A solar-powered, three-wheel ambulance may look like a crude oddity to those of us who are fixated on whether a Tesla Model S P100D with Ridiculous Mode is faster than a Lucid Air or a Faraday Future FF91. But in the final analysis, all those cars miss the point of electric vehicles. They are not some baubles for well heeled drivers to wear like an ornament on their charm bracelet. Rather they are the power humanity needs to cleanse the atmosphere of fossil fuel effluent. They are the promise of better health and longer lives. And in certain circumstances, they can mean the difference between life and death when a medical emergency arises.
In Bangladesh, many people die because there is no way to get them to a hospital when necessary. The roads are rudimentary and often impassable to conventional transportation.
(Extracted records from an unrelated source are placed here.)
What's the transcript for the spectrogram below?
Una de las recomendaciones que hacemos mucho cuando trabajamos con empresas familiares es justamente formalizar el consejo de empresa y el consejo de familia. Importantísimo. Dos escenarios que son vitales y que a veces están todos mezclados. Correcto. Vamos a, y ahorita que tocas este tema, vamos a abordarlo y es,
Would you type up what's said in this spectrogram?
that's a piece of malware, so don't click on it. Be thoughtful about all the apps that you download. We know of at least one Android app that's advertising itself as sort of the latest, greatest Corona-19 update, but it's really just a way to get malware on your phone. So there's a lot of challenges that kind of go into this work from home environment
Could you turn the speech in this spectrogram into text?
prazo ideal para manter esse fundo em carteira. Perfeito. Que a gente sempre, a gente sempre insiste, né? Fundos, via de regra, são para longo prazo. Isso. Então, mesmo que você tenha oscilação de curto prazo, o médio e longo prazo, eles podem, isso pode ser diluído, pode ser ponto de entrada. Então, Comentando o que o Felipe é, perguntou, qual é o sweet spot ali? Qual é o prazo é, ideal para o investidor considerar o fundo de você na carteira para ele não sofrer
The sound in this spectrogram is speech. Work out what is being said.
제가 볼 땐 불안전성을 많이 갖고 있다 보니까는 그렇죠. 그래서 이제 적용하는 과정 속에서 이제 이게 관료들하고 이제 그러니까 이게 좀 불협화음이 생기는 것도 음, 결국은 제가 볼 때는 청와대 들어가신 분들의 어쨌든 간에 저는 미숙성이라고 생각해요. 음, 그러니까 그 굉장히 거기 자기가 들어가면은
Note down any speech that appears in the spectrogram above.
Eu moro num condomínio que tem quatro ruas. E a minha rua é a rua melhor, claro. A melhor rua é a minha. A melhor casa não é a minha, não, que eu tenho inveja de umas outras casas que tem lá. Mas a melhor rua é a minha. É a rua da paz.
Zahidul Islam, a farmer in Saturia in the Manikgonj district, says when his first child was born, his wife had a difficult delivery and was taken to the nearby clinic in a hand-pulled rickshaw. The trip took too long and his wife died on the way. “If I had taken her to hospital a little earlier, she would have had fewer complications,” he says. But larger vehicles could not reach his home.
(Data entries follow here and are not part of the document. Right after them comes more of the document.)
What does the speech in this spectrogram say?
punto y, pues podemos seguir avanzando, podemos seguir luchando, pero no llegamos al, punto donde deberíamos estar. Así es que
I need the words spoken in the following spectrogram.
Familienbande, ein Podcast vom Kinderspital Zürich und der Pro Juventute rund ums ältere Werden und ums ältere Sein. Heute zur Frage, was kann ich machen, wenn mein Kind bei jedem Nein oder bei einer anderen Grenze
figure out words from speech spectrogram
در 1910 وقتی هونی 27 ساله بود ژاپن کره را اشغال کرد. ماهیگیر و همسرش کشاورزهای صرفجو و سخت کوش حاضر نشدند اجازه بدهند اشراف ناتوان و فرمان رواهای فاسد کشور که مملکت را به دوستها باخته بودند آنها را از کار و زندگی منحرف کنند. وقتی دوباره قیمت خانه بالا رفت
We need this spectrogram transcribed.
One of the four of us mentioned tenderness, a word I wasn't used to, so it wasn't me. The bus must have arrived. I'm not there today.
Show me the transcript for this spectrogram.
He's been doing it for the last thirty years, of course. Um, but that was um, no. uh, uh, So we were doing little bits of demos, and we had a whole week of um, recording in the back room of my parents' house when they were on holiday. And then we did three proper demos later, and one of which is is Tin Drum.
The government, the local university, and a local manufacturer think they may have the answer — a three-wheeled van built on a rickshaw chassis that is as well equipped as most local ambulances. It has a small battery and electric motor to help propel it. The battery is charged by solar power in 3 to 4 hours. In many areas of Bangladesh, there is no electrical grid, so solar power is the only option available. Kamal Hossain has tested a prototype of the ambulance and says it is safe and comfortable to drive on both smooth and rough surfaces. He also says it moves along at a good speed — certainly faster than a rickshaw.
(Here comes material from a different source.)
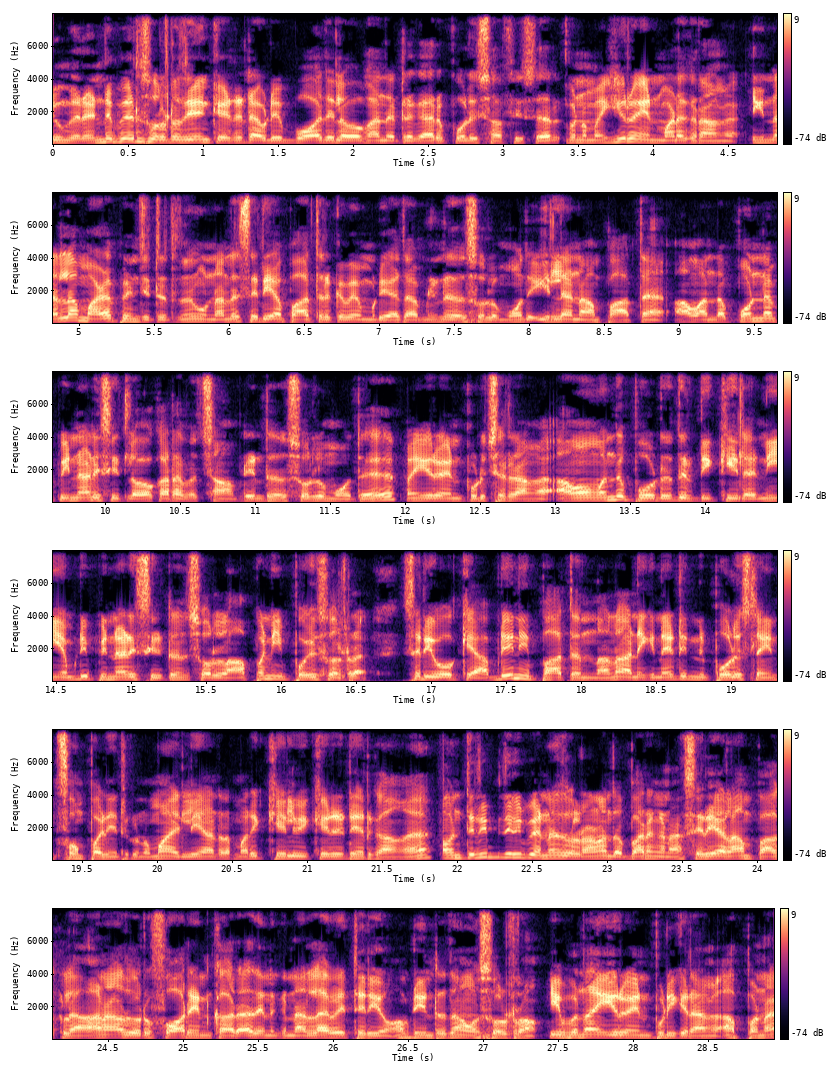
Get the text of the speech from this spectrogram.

The project’s leader is Abdul Malek Azad, a professor at BRAC University in Dhaka. He says most rural community health clinics cannot afford conventional ambulance services. “I thought a low-cost ambulance service would be a good idea for these rural clinics. And by using solar power we can reduce operational costs and save the environment,” he says. The solar-powered ambulance is expected to cost no more than $2,500 — less than one tenth that of a conventional ambulance in Bangladesh.
The inspiration for the solar ambulance came from watching the races for solar-powered cars that take place regularly in Australia. “I thought if researchers can develop a solar racing car, there is potential to develop a solar ambulance,” he says. The new ambulance can accommodate three people. It has a maximum speed of 9–12 mph and a range of up to 30 miles.
It has four 100 watt solar panels on the roof that power the motor during the day and also charge four conventional 12 volt lead-acid batteries for nighttime use. “The last layer of the development includes installation of a battery charging station (at a hospital or other site close by) that is completely fuelled by a solar canopy,” Azad said. “This step is taken to ensure complete independence of these electrically assisted rickshaws from the national grid.”
So far, Azad said his team has built and tested five prototypes. He expects the solar ambulances to go into production later this year. Officials of the BRAC Health and Nutrition Program have assured the team they will consider using the vehicles in their clinics. Dr. Shahana Nazneen of the BRAC Health and Nutrition Population Programme said that the vehicles are cost-effective and should be affordable for rural hospitals.
BRAC University’s Control and Applications Research Center is running the project in association with vehicle manufacturer Beevatech. Financing comes from the World Bank through Bangladesh’s Infrastructure Development Company Limited, with seed funding from the US Institute of Electrical and Electronics Engineers.
Now let me slip out of my role as mild-mannered reporter for a moment and assume my alternate identity as wild-eyed activist. Instead of building a $20 billion wall along the Mexican border, why not take some of that money and use it to buy solar-powered ambulances for the people of Bangladesh and other developing countries where getting medical care in an emergency is not as easy as dialing 911?
We could even paint a little message on the side: “Donated by the citizens of the United States of America.” That could create some good will for our country instead of the fear and loathing that dropping bombs on people tends to create. A radical idea, I know. But is that any reason not to do it?
Source: Thomson Reuters Foundation, the charitable arm of Thomson Reuters, which covers humanitarian news, climate change, resilience, women’s rights, trafficking and property rights.